A stretchable polymer surrounds a conductive core of liquid metal -- an alloy of indium and gallium -- in the elastic wires, and both the liquid-metal core and the polymer sheath can reconnect at the molecular level after being severed, the researchers said.
"Because we're using liquid metal, these wires have excellent conductive properties," chemical and biomolecular engineering Professor Michael Dickey said. "And because the wires are also elastic and self-healing, they have a lot of potential for use in technologies that could be exposed to high-stress environments."
When the wires are sliced or severed, the liquid metal oxidizes, forming a "skin" that prevents it from leaking out of its sheath. When the severed edges of the wire are placed back together, the liquid metal reconnects and the sheath re-forms its molecular bonds, the researchers said.

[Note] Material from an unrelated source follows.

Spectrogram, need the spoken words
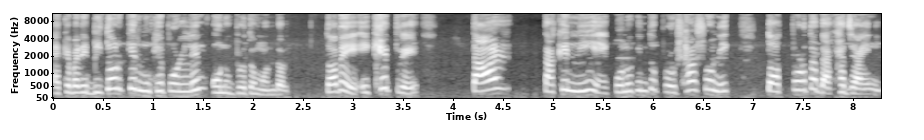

"We're also excited about this work because it allows us to create more complex circuits and rewire existing circuits using nothing more than a pair of scissors by cutting and reconfiguring the wires so that they connect in different ways," Dickey said.